Ben Hillyer / The Natchez Democrat — Former U.S. Marine Jeremy Houston reads a prayer after placing American flags at the grave of Sgt. Henry L. Brown, the first soldier from the Miss-Lou killed in the Iraq War. Monday would have been Brown’s 33rd birthday.
Ben Hillyer / The Natchez Democrat — Former U.S. Marine Jeremy Houston reads a prayer after placing American flags at the grave of Sgt. Henry L. Brown, the first soldier from the Miss-Lou killed in the Iraq War. Monday would have been Brown’s 33rd birthday.

Viewfinder: Former Marine honors heroic Natchez soldier

Published 12:01am Tuesday, October 1, 2013

Editor’s note: The Viewfinder is a weekly feature in which a photographer tells a story through the lens of a camera.

NATCHEZ — The streets of Natchez are filled with the names of heroes.

Jeremy Houston sees them every time he takes visitors on a tour of the city. John R. Lynch, William Johnson, Richard Wright and Wharlest Jackson are only a few of the well-known African-American heroes in Natchez.

Ben Hillyer / The Natchez Democrat — Former U.S. Marine Jeremy Houston places red carnations at the street sign named after Sgt. Henry L. Brown, the first soldier from the Miss-Lou killed in the Iraq War.
Ben Hillyer / The Natchez Democrat — Former U.S. Marine Jeremy Houston places red carnations at the street sign named after Sgt. Henry L. Brown, the first soldier from the Miss-Lou killed in the Iraq War.

Then there is Sgt. Henry L. Brown, a Natchez soldier who gave his life for his country and yet, Houston recently discovered, a hero relatively unknown.

A former U.S. Marine, Houston realized how little was known about Brown when his younger cousins asked him why Sgt. Brown’s name was on the street sign on Lynda Lee Drive.

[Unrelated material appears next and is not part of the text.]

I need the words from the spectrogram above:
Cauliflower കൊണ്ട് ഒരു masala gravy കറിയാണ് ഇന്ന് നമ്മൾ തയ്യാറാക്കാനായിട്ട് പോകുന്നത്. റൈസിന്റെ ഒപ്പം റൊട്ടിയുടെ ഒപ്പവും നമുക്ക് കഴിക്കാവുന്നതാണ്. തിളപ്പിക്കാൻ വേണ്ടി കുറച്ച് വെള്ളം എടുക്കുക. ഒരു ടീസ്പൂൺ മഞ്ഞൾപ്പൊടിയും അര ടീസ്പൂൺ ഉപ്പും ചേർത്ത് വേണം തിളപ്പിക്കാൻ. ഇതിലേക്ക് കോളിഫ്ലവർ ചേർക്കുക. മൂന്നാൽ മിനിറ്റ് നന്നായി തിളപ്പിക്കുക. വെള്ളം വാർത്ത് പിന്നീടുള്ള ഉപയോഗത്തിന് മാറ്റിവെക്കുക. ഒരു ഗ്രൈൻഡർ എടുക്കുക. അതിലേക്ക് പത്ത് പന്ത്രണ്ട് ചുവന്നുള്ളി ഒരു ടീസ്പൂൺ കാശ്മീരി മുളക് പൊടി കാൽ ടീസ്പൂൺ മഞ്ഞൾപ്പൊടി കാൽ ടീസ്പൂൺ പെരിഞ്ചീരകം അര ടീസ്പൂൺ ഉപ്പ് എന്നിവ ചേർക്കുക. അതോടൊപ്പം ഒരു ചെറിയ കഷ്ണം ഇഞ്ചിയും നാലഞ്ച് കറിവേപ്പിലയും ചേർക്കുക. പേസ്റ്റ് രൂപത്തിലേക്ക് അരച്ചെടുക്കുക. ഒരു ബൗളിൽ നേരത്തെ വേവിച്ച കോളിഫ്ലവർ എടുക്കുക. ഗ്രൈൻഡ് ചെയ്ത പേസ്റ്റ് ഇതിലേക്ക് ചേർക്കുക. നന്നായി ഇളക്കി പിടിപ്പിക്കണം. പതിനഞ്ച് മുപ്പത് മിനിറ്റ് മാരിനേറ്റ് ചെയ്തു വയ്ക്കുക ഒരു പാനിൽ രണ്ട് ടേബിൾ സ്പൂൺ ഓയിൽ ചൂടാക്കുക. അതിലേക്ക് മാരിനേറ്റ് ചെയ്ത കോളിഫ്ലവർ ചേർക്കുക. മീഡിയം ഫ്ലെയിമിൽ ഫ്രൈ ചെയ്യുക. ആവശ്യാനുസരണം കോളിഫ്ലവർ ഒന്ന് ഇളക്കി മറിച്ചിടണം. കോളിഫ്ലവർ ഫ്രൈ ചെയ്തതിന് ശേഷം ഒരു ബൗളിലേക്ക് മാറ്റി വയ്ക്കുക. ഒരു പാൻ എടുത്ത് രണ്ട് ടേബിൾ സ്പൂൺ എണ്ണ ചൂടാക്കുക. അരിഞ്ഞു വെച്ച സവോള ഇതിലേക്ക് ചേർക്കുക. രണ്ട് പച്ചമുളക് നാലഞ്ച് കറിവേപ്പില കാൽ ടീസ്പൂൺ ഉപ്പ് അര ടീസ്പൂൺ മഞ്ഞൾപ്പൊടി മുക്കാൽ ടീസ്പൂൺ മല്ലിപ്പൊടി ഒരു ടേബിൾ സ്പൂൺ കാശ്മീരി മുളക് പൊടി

Houston knew who Brown was, but was surprised that others did not.

“You don’t see too many young men these days taking a stand like he did,” Houston said. “He was an example, who took the ultimate sacrifice for people like me.”

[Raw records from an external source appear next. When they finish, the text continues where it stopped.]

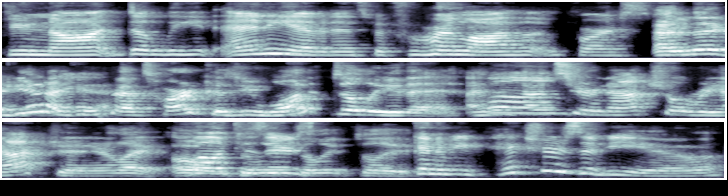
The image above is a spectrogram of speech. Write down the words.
do not delete any evidence before law enforcement. And then again, I think that's hard because you want to delete it. I Well- think that's your natural reaction. You're like, oh, Well, delete, there's delete, delete, going to be pictures of you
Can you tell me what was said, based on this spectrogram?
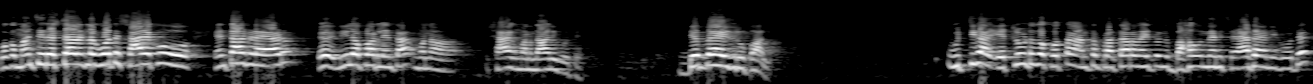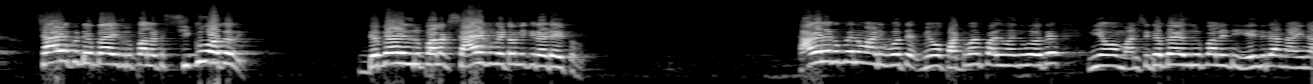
ఒక మంచి రెస్టారెంట్లోకి పోతే షాయకు ఎంత అంటాడు అయ్యాడు? ఏ నీలోఫర్లు ఎంత? మొన్న షాయకు మన దానికి పోతే డెబ్బై ఐదు రూపాయలు. ఉత్తిగా ఎట్లుంటుందో కొత్తగా అంత ప్రచారం అవుతుంది బాగుందని ఛాయదానికి పోతే ఛాయకు డెబ్బై ఐదు రూపాయలు అంటే సిగ్గు పోతుంది డెబ్బై ఐదు రూపాయలకు ఛాయకు పెట్టడానికి రెడీ అవుతారు. తాగలేకపోయినా వాడికి పోతే మేము పట్టుమని పది మంది పోతే నీ ఏమో మనిషి డెబ్బై ఐదు రూపాయలు అంటే ఏందిరా నాయన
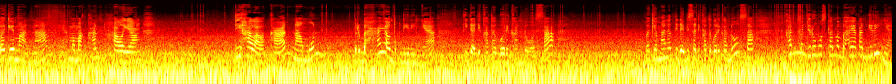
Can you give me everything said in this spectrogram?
bagaimana ya memakan hal yang dihalalkan namun berbahaya untuk dirinya tidak dikategorikan dosa. Bagaimana tidak bisa dikategorikan dosa? Kan menjerumuskan membahayakan dirinya.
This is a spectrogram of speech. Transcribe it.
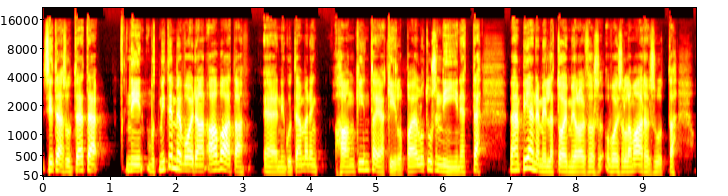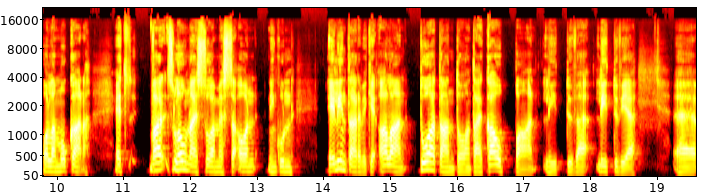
sitä sun tätä, niin, mutta miten me voidaan avata niin kuin tämmöinen hankinta ja kilpailutus niin, että vähän pienemmillä toimijoilla voisi olla mahdollisuutta olla mukana. Et Lounais-Suomessa on niin kuin elintarvikealan tuotantoon tai kauppaan liittyvä, liittyviä ää,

Houston knows what ultimate sacrifice means. In 2010 in Helmand Province in Afghanistan, Houston’s troop was caught in an explosion where a fellow soldier died and another was paralyzed from the waist down. Houston survived with scars on his back and legs from shrapnel.

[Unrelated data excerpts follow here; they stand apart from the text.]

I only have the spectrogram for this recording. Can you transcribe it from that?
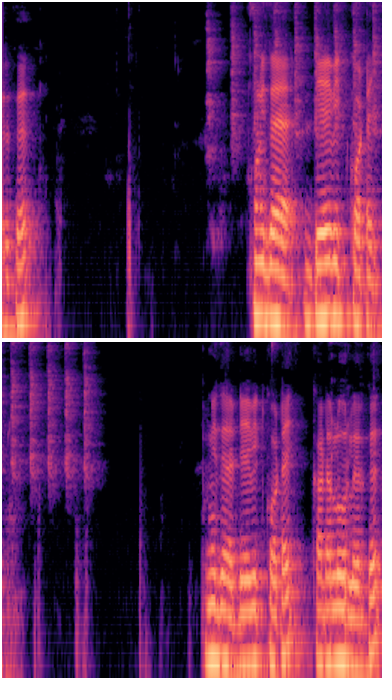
இருக்குது புனித டேவிட் கோட்டை. புனித டேவிட் கோட்டை கடலூரில் இருக்குது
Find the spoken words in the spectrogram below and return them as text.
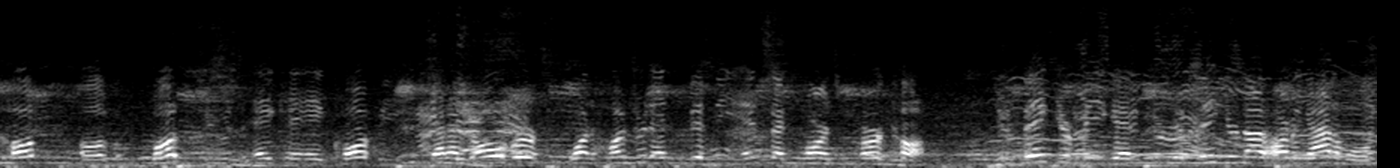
cup of bug juice, aka coffee, that has over 150 insect parts per cup. You think you're vegan, you think you're not harming animals,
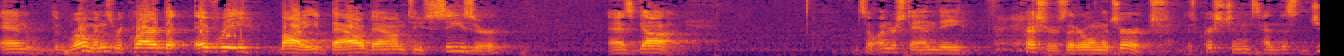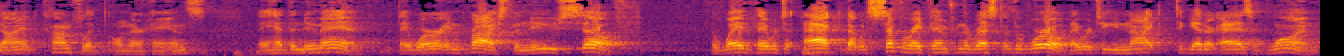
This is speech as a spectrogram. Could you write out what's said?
And the Romans required that everybody bow down to Caesar as God. And so understand the pressures that are on the church. The Christians had this giant conflict on their hands. They had the new man. They were in Christ, the new self the way that they were to act that would separate them from the rest of the world. They were to unite together as one.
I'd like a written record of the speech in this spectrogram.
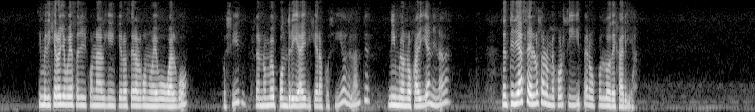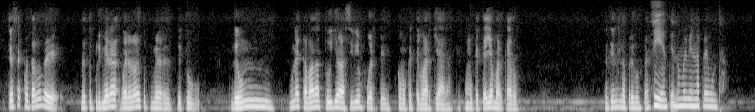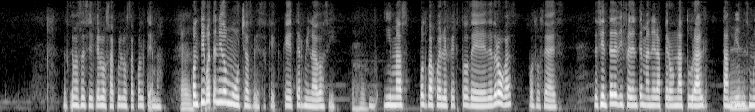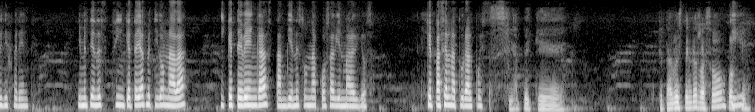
si me dijera, yo voy a salir con alguien, quiero hacer algo nuevo o algo, pues sí, o sea, no me opondría y dijera, pues sí, adelante, ni me enojaría ni nada. Sentiría celos, a lo mejor sí, pero pues lo dejaría. ¿Te has acordado de, de tu primera, bueno, no de tu primera, de tu, de un, una acabada tuya así bien fuerte, como que te marqueara, que como que te haya marcado? ¿Entiendes la pregunta? Sí, entiendo muy bien la pregunta. Es que vas a decir que lo saco y lo saco al tema. Contigo he tenido muchas veces que, que he terminado así. ajá. y más pues bajo el efecto de, de drogas, pues o sea, es se siente de diferente manera, pero natural también Mm. es muy diferente. ¿Sí me entiendes? Sin que te hayas metido nada y que te vengas, también es una cosa bien maravillosa. Que pase al natural, pues. Fíjate que, que tal vez tengas razón, porque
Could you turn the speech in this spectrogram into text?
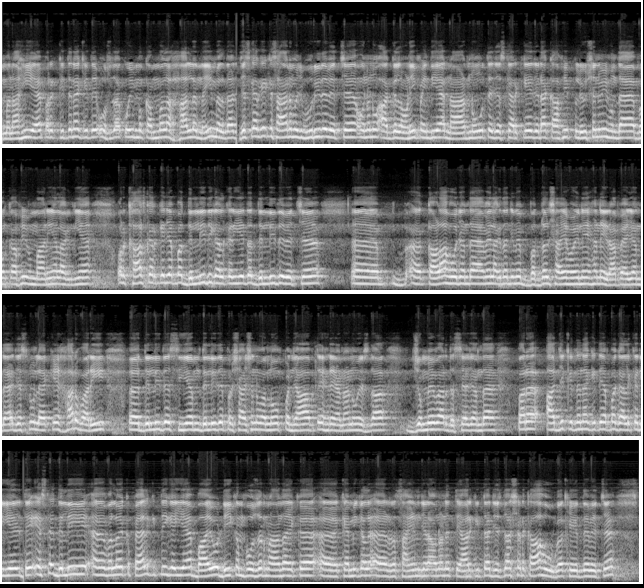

Since Brown’s death ten years ago, Houston has always looked up to the soldier — the first from the Miss-Lou to die in the Iraq War.

“I was a freshman at Natchez High School,” Houston said. “I remember seeing his mom on television when he died. Ever since that day I wanted to honor him.”

On the day that would have been Brown’s 33rd birthday, Houston placed flowers, American flags at the street sign on Lynda Lee Drive and at Brown’s grave in the Natchez National Cemetery Monday morning. At the grave site he marked the occasion with a prayer.

Now when Houston shows tourists the sites of African American heroes on the heritage tour of the Natchez Association for the Preservation of Afro-American Culture, he is sure to go by the street sign on Lynda Lee Drive and show them the neighborhood where Brown lived.

“He is someone who looked like me and my family,” Houston said. “He is a hero.”